EXERCISE BRIEF:
Type the listing below out again exactly. No images.
........
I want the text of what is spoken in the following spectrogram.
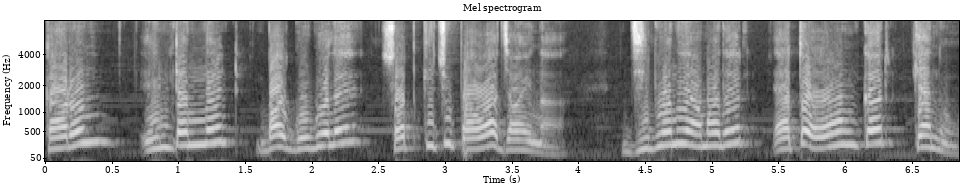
কারণ ইন্টারনেট বা গুগলে সব কিছু পাওয়া যায় না। জীবনে আমাদের এত অহংকার কেন?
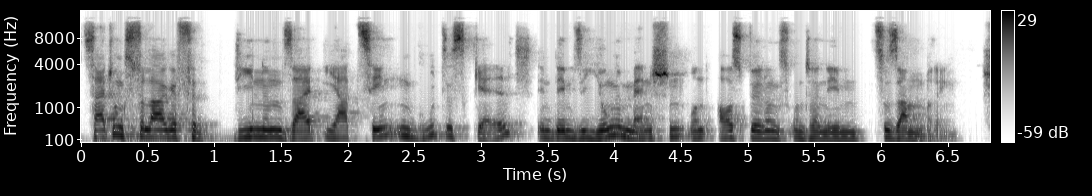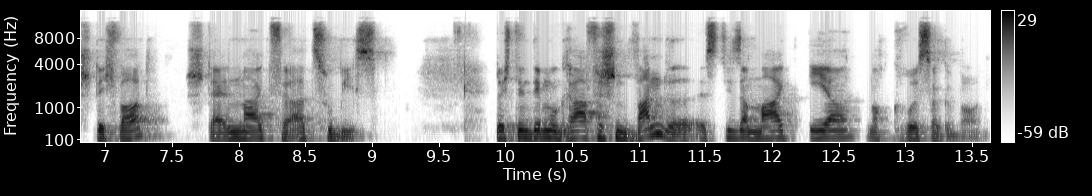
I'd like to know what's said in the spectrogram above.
Zeitungsverlage verdienen seit Jahrzehnten gutes Geld, indem sie junge Menschen und Ausbildungsunternehmen zusammenbringen. Stichwort Stellenmarkt für Azubis. Durch den demografischen Wandel ist dieser Markt eher noch größer geworden.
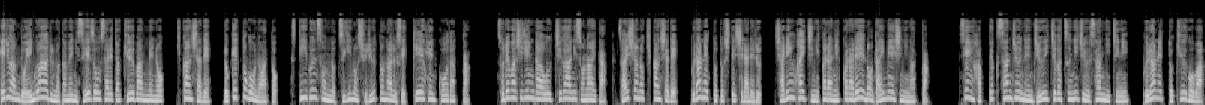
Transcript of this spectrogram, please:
L&MR のために製造された9番目の機関車でロケット号の後、スティーブンソンの次の主流となる設計変更だった。それはシリンダーを内側に備えた最初の機関車でプラネットとして知られる車輪配置2から2から0の代名詞になった。1830年11月23日にプラネット9号は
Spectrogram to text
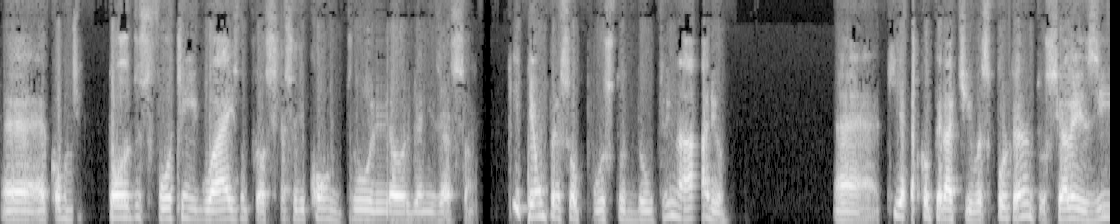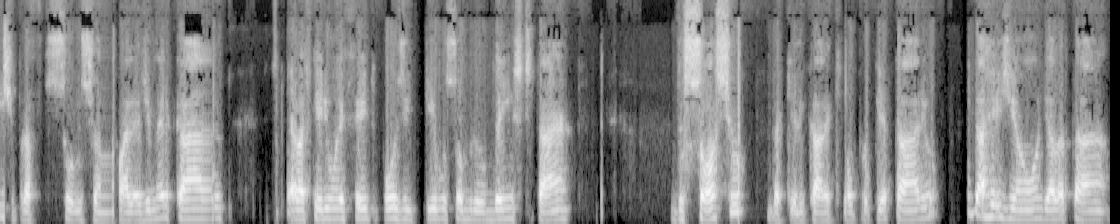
é, como se todos fossem iguais no processo de controle da organização. E tem um pressuposto doutrinário é, que as cooperativas, portanto, se ela existe para solucionar falhas de mercado, ela teria um efeito positivo sobre o bem-estar do sócio, daquele cara que é o proprietário, e da região onde ela está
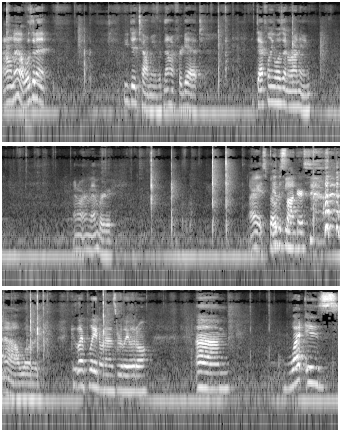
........
TASK RESULT:
I want the text of what is spoken in the following spectrogram.
কারণ ইন্টারনেট বা গুগলে সব কিছু পাওয়া যায় না। জীবনে আমাদের এত অহংকার কেন?
I'd like to know what's said in the spectrogram above.
Zeitungsverlage verdienen seit Jahrzehnten gutes Geld, indem sie junge Menschen und Ausbildungsunternehmen zusammenbringen. Stichwort Stellenmarkt für Azubis. Durch den demografischen Wandel ist dieser Markt eher noch größer geworden.
Transcript of this spectrogram, please:
L&MR のために製造された9番目の機関車でロケット号の後、スティーブンソンの次の主流となる設計変更だった。それはシリンダーを内側に備えた最初の機関車でプラネットとして知られる車輪配置2から2から0の代名詞になった。1830年11月23日にプラネット9号は
Spectrogram to text
é, como se todos fossem iguais no processo de controle da organização. E tem um pressuposto doutrinário é, que as cooperativas, portanto, se ela existe para solucionar falhas de mercado, ela teria um efeito positivo sobre o bem-estar do sócio, daquele cara que é o proprietário, e da região onde ela está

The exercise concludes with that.